And now to me. I've been a teacher for the past thirty years. I've spent all of my professional life in or near the classroom. I've been a terrible teacher, and I've been a superb teacher. Many of my best teaching years have been in college classrooms. I've remained an excited and enthusiastic teacher despite my battles and woundings in the academy. I've have always known that the academy and I were not, as we say, a "good fit," but my passion for teaching; my love for my students, my excitement about classroom interactions; the sheer joy that teaching gave me made the suffering (and I mean suffering) bearable. That is no more. For the first time in my life, I dread the beginning of a new school year. Though I have emotional tugs toward the classroom, and I can't imagine life without students in it, I know that it is time to go. I have started to creep back down the mountain, and that it not the place where I want to end my life as teacher. The passion is gone; the enthusiasm is gone. I love teaching, and I love it enough to leave it before I don't love it anymore. Although I'd like to merge my attitude toward teaching with my feelings about my workplace, I think that's not quite the case. As far as the workplace is concerned, I've weathered too many storms. Many would argue that the storms are of my own making, but they were storms nonetheless. I'm weary of institutional politics, institutional racism, and while I know I'll most certainly find them in any organization with which I'm affiliated, I need a new and different variety. The academic versions have burned me up, exhausted me to the point of no return. It's time to leave SLU. It's time to leave while I'm still able to conjure up a fond memory or two. It's time to leave the profession. It's time to leave teaching while I still believe in its power and importance. It's time to leave the profession while I still love it; while thinking about leaving it makes me cry and feel sad and lost. Why not stay? I've read the declining evaluations. I feel my waning desire to read the books, grade the papers, stand before them and teach what I teach. I'm impatient with them. I'm weary. I hope this will be my final semester. It's definitely my final year at SLU.

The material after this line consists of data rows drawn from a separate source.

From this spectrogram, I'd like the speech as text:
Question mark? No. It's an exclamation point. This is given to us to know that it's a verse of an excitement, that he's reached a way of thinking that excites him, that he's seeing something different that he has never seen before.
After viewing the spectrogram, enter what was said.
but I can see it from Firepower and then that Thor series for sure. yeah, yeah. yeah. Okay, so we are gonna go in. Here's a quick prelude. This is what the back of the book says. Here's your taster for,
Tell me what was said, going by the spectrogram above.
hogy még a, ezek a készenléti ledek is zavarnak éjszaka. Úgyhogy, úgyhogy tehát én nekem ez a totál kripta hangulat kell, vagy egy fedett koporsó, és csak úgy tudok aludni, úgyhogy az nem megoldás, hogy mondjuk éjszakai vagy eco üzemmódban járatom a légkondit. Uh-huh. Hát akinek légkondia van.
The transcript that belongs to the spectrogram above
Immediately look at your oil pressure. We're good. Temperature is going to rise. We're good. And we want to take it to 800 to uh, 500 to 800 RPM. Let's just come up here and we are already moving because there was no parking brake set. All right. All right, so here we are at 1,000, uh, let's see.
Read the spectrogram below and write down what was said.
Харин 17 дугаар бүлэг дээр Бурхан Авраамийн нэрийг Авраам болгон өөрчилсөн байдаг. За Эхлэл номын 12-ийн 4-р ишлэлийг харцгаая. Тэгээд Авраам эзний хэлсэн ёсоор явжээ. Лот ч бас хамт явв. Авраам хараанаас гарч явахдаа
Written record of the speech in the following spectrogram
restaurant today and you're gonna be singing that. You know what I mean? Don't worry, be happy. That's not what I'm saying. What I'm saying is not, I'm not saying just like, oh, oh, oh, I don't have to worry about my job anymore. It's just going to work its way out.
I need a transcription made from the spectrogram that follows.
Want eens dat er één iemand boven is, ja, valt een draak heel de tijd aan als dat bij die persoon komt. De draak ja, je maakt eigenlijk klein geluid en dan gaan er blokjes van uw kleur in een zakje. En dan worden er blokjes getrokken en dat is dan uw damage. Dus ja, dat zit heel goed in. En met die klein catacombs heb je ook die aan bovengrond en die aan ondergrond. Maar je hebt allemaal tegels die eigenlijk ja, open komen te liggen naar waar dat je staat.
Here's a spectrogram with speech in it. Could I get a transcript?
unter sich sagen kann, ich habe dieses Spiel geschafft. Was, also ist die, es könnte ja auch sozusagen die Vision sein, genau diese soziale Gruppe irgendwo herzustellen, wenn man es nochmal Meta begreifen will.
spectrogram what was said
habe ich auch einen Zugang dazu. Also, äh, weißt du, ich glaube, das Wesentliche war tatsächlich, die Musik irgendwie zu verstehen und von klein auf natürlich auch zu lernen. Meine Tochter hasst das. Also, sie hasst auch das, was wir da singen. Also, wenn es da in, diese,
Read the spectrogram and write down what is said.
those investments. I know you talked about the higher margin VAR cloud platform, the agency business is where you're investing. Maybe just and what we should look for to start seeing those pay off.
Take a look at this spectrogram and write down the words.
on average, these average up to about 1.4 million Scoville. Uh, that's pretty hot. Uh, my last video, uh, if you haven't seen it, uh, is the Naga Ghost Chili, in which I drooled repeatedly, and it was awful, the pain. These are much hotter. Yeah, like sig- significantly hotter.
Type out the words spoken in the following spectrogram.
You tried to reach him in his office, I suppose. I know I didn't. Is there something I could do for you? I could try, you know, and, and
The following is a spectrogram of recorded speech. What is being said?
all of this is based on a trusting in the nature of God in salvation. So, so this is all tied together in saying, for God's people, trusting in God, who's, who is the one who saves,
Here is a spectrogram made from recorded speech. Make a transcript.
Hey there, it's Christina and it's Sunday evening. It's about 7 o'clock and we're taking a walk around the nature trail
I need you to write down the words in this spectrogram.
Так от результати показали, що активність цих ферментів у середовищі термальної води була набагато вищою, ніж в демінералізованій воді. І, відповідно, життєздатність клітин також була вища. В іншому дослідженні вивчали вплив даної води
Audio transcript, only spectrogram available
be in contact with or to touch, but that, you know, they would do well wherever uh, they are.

You got to know when it's time to go. We all know people, celebrities, athletes, colleagues and friends, who have held on too long--those who reached their peak and refused to recognize or acknowledge their decline. You got to know when it's time to go despite the assurances that you're okay or you've got a lot to give. YOU got to know when it's time to go.

And so, I venture out on faith. I've interviewed for a job. Waiting to hear. Terrified. Afraid of failing, but also excited and thrilled about the possibility of learning new things and exploring new worlds. There's comfort in the familiar. The future is uncertain, but it looks bright and positive. And when I imagine what I'm leaving with great sorrow, I imagine what lies ahead and I smile. Hail and farewell to my students past. Hail and farewell to my colleagues and friends. Hail and farewell to "Writin' Black from the Academy." You got to know when it's time to go.

Thank you, kind readers, for your time and attention. Thanks for your comments and criticisms. Thanks for making my words matter. May peace be with you. Margaret